Cooperative play is a must…
Okay, so not entirely a must - it’s just the best way to play Dead Island. Seriously, given the choice, would you play this game without a friend? Then again, some might. I’m not judging! Point is, this game is structured for co-op play, with a drop-in, drop-out feature that works like a charm. If you set your game for public co-op play, the game will always inform you if there is a player nearby that’s on the same quest. In a press of a button, you join the player’s game and there you go - co-op - with the same progression (and hopefully the same level) too. It’s the same with other players: if they see you, they can instantly jump in and join your game.
When you have other players joining your game, the zombies’ health increases so you’ll need a couple more swings compared to your solo play. The enemies’ level is also based on the hosts level so if you joined a game with a player two levels under you, you’ll be fighting zombie at that level.
Great visuals, amazing lighting, and zombie chopping
Dead Island’s visuals are surprisingly amazing at first glance, from the sandy beaches of Banoi to the jungles inhabited by natives. There are four acts in the game, and each act brings you into another huge map, giving you a brand new setting to explore. They made the game look amazing, but in an open world like this, bugs are found everywhere. You’ll see graphic tears here and there and spots where you can get stuck if you’re not careful.
Zombies in this game are perfect. There are different looks to each zombie as you progress and some have weapons at times that fly at your direction if they swing your arms. Cops that have become the walking dead are protected by body armor, and you’ll also experience native zombies later in the game. You won’t get bored of seeing the same old zombie look as you’re always likely to happen upon a new variety of flesh-eating undead just waiting for you to put your axe in them.

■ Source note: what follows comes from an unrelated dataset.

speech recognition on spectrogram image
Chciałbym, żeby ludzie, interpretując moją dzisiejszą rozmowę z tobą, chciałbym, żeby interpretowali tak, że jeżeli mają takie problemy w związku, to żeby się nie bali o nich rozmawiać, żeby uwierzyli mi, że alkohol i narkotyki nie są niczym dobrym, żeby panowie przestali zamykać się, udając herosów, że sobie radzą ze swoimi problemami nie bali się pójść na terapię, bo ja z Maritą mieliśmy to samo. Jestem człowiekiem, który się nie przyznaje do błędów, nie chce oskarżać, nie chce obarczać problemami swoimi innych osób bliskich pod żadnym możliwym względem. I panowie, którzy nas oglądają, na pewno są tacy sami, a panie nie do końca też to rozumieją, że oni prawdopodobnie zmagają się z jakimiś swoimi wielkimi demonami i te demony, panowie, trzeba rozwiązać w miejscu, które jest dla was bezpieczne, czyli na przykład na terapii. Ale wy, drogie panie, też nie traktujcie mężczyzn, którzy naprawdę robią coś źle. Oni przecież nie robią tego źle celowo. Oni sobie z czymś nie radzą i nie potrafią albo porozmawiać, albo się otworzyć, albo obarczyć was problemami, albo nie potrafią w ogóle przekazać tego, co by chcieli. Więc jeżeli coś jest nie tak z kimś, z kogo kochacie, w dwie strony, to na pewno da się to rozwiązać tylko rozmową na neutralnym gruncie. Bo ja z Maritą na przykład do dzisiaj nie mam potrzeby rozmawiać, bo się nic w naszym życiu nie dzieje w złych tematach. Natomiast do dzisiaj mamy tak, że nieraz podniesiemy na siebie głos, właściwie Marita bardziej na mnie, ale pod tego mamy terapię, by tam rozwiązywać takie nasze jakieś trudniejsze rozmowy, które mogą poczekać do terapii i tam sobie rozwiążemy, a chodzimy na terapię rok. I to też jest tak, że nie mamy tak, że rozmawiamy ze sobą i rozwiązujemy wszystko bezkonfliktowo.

This game is also one of the most brutal zombie games yet. Since it’s mostly melee, the carnage is seen up close and personal. The ability to pinpoint what part of the body you can hit affects how the zombie takes damage and it’s possible to methodically lop off individual zombie parts. Head, arms, legs; it can be pretty damn messy. The end result after doing some mutilation is the best I’ve seen so far. Yeah, it sounds kind of wrong to point that out, but let’s face it: we’re talking about zombie meeting a deadly weapon of your choice. It should look gruesome, and it does.
The games ambience is not the best. While the game gives that eerie feeling as you walk in a narrow, unlit corridor, it’s hard to notice how effective it is when you have three other people chatting to you with different volume levels. As for solo play, the sound design sure does its job, but when a buddy joins in, how the game sounds is out the door.

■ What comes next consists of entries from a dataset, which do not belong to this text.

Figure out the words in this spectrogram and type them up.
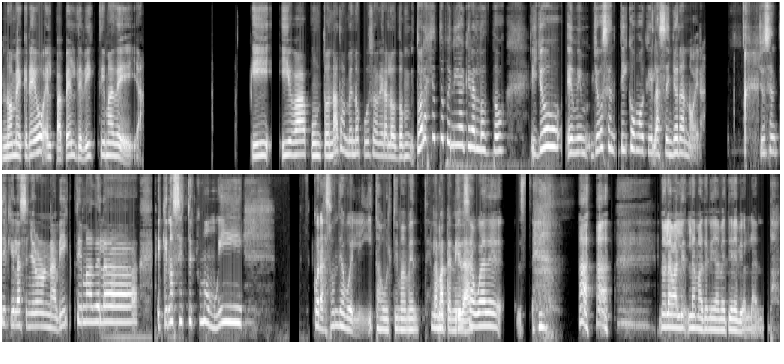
No me creo el papel de víctima de ella. Y Iva.na también nos puso que eran los dos. Toda la gente venía que eran los dos. Y yo, en mi- yo sentí como que la señora no era. Yo sentí que la señora era una víctima de la. Es que no sé, estoy como muy. Corazón de abuelita últimamente. La Porque maternidad. Esa weá de. no, la, la maternidad me tiene violenta.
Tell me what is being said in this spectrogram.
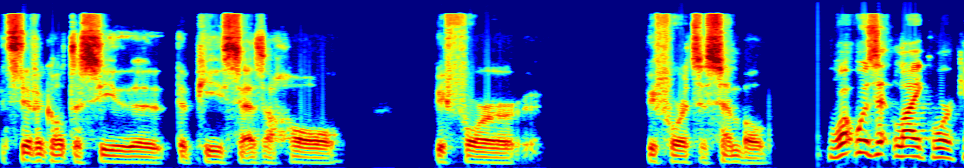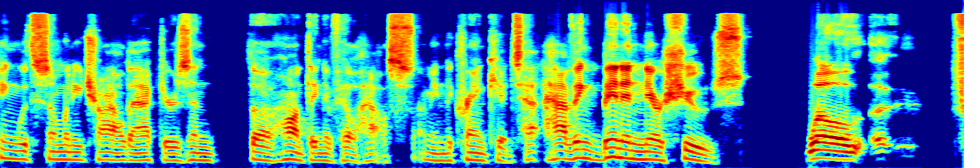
it's difficult to see the the piece as a whole before before it's assembled what was it like working with so many child actors in the haunting of hill house i mean the crane kids ha- having been in their shoes well uh,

Too over-hyped? Maybe. Dead Island gave me what I wanted out of it, which was simply a zombie survival game that can be played with up to three friends. The game has frustrating issues, issues that if addressed would have made this a much more solid game. Even with its many bugs and useless story, I was still able to enjoy running around looting, doing quests and leveling up with a friend or three. If that’s your sort of thing, you’re golden. Honestly, any zombie game fan should pick this up, or anybody that wants a co-op game to play with friends, but if you’re looking for a solo experience with a story worth telling, look elsewhere.
Played on: PC
- Amazing melee combat
- Game’s visuals look gorgeous
- Great to play with friends
- Sense of survival Is not really there
- Horrible story
- Lots of bugs and issues
- No big consequence when you die